Are Sex Workers Becoming a Viable Political Bloc?

Not long ago, most porn stars, escorts, strippers and cam-girls wouldn’t feel comfortable entering the political scuffle. But thanks to a confluence of factors — including Stormy Daniels, arguably the world’s most famous sex worker, making herself a symbol of the anti-Trump resistance — the sex-work community has become America’s newest niche political bloc.

Though the movement has been happening for decades, even centuries, explains community organizer Lola Balcon, it’s taken hold in recent years in part as a result of long-term de-stigmatization efforts from human rights groups including Amnesty International, which recommended the decriminalization of sex work in 2016. But it wasn’t until the passage of the so-called Online Trafficking bill SESTA-FOSTA last spring that many workers began to organize locally, forming grassroots coalitions not just to oppose the bill but also to support sex work decriminalization efforts more broadly.

“We have a lot at stake right now. The political climate is unpredictable and volatile,” says Christa Daring, the executive director of Sex Workers Outreach Project USA, a nonprofit aimed at supporting sex workers and campaigning for the decriminalization of sex work. “SESTA-FOSTA didn’t make prostitution any more illegal than it was before, but it made a lot of people’s lives a lot harder and it really threw into stark contrast the amount of criminalization that people were facing.”

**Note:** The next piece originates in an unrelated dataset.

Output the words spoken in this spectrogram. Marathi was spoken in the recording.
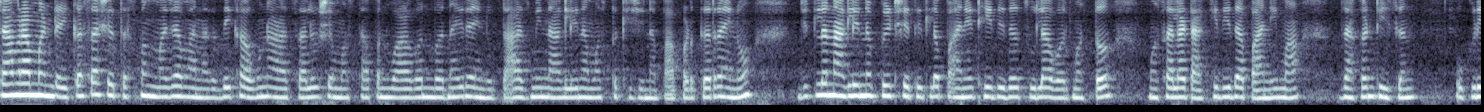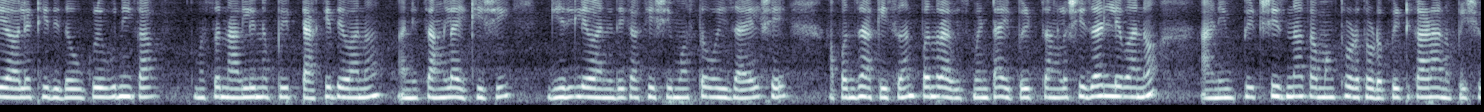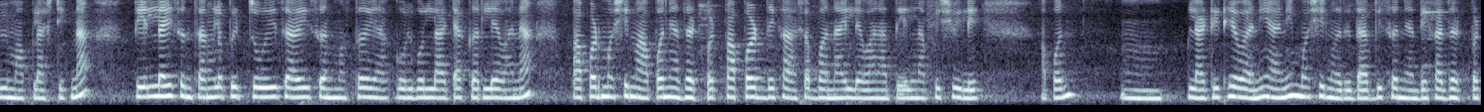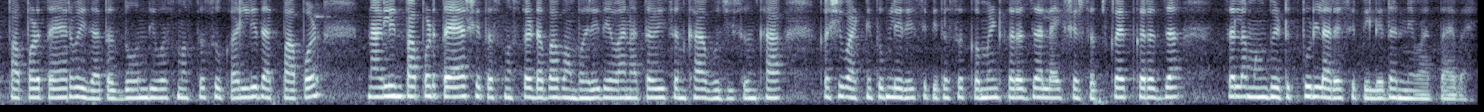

Balcon was introduced to now-New York State Senator-elect Julia Salazar in June through the Democratic Socialists of America, the left-leaning group that endorsed her. She’d been working with the then-New York Congressional candidate Suraj Patel at the time to help inform his opposition to SESTA-FOSTA, and she was eager to coordinate with Salazar on a platform that was far more wide-sweeping, even radical: Decriminalization. The demands in Salazar’s policy paper included an end to raids on massage parlors, a repeal of sex workers’ exemption from rape shield laws and a repeal of loitering statutes that excessively target LGBTQ sex workers and sex workers of color.

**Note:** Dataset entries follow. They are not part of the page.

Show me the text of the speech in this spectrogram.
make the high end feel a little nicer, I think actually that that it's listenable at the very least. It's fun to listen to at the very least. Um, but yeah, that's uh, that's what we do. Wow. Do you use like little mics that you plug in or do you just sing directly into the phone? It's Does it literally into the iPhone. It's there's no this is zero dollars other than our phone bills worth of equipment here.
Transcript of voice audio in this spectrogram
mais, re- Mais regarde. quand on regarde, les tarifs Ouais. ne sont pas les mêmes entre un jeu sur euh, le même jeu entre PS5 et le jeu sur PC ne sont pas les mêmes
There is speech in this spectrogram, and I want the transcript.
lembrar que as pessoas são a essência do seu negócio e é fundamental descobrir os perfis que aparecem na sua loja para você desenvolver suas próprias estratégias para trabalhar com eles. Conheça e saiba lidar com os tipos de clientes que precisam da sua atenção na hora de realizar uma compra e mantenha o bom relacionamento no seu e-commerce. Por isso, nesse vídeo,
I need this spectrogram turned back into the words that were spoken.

“Julia’s perspective strikes me as very matter of fact. She comes at it from a criminal justice reform and trans rights and immigrant rights perspective that makes so much sense with the rest of her platform that she doesn’t talk about [sex work] like it’s a big deal,” says Balcon. “I think that’s the way it should be, and that’s also part of what’s exciting.

Activists’ push for the decriminalization of sex work is not unique to New York. In San Francisco, a sex workers’ collective is challenging the constitutionality of California’s prostitution and solicitation law. In Washington, D.C., sex workers and allies have been canvassing to reintroduce a City Council bill aimed at decriminalizing sex work. The bill, introduced by Councilmember David Grosso last year, was drafted with input from sex worker advocates and calls for the creation of a task force composed of sex workers’ rights organizations to make recommendations.

“Now you have coalitions rising of people who care about criminal justice and racial justice and immigration issues all working together,” says Balcon. “It’s gonna be a long fight ahead.”

However, some are hopeful that the movement is starting to reach the mainstream. “I’ve never seen sex workers begin organizing in the way they did following SESTA-FOSTA,” says activist Siouxsie Q. “Enough was enough.”